Content starts

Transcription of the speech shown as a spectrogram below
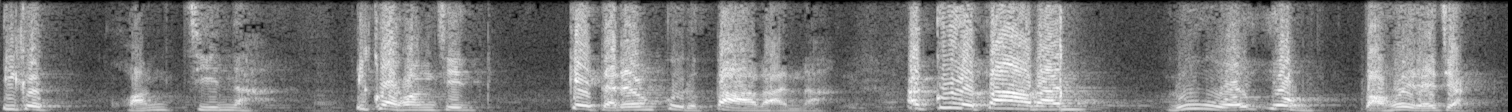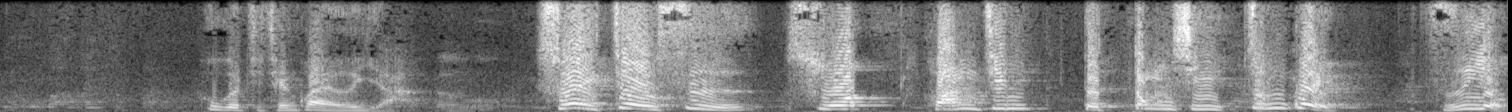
一个黄金呐、一块黄金，给大家用贵了八万呐！啊，贵了八万，如果用保费来讲，付个几千块而已啊。所以就是说，黄金的东西尊贵，只有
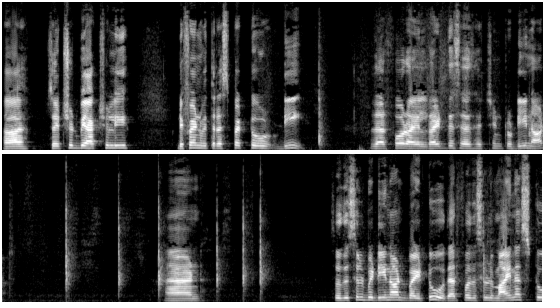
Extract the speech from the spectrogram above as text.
Uh, so it should be actually defined with respect to d. Therefore I will write this as h into d naught. And so this will be d naught by 2 therefore this will be minus 2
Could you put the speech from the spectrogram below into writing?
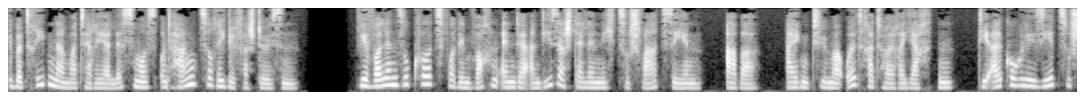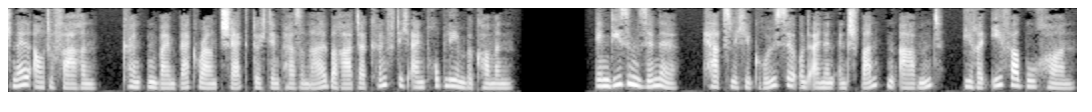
übertriebener Materialismus und Hang zu Regelverstößen. Wir wollen so kurz vor dem Wochenende an dieser Stelle nicht zu schwarz sehen, aber Eigentümer ultrateurer Yachten, die alkoholisiert zu schnell Auto fahren, könnten beim Background-Check durch den Personalberater künftig ein Problem bekommen. In diesem Sinne, herzliche Grüße und einen entspannten Abend, Ihre Eva Buchhorn.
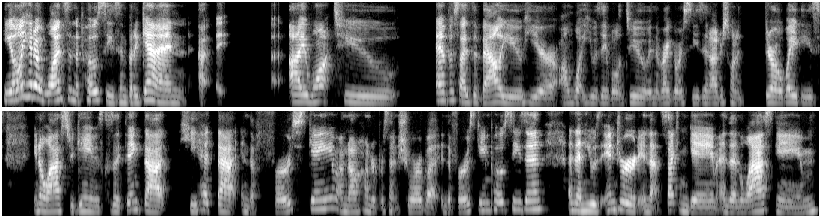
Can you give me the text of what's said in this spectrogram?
He only hit it once in the postseason, but again, I, I want to emphasize the value here on what he was able to do in the regular season. I just want to throw away these, you know, last two games because I think that he hit that in the first game. I'm not 100% sure, but in the first game postseason. And then he was injured in that second game. And then last game,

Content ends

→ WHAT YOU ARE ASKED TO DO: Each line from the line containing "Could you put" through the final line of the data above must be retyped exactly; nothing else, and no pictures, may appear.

→ WRITTEN SOLUTION:
Could you put the speech from the spectrogram below into writing?
übertriebener Materialismus und Hang zu Regelverstößen. Wir wollen so kurz vor dem Wochenende an dieser Stelle nicht zu schwarz sehen, aber Eigentümer ultrateurer Yachten, die alkoholisiert zu schnell Auto fahren, könnten beim Background-Check durch den Personalberater künftig ein Problem bekommen. In diesem Sinne, herzliche Grüße und einen entspannten Abend, Ihre Eva Buchhorn.
Can you give me the text of what's said in this spectrogram?
He only hit it once in the postseason, but again, I, I want to emphasize the value here on what he was able to do in the regular season. I just want to throw away these, you know, last two games because I think that he hit that in the first game. I'm not 100% sure, but in the first game postseason. And then he was injured in that second game. And then last game,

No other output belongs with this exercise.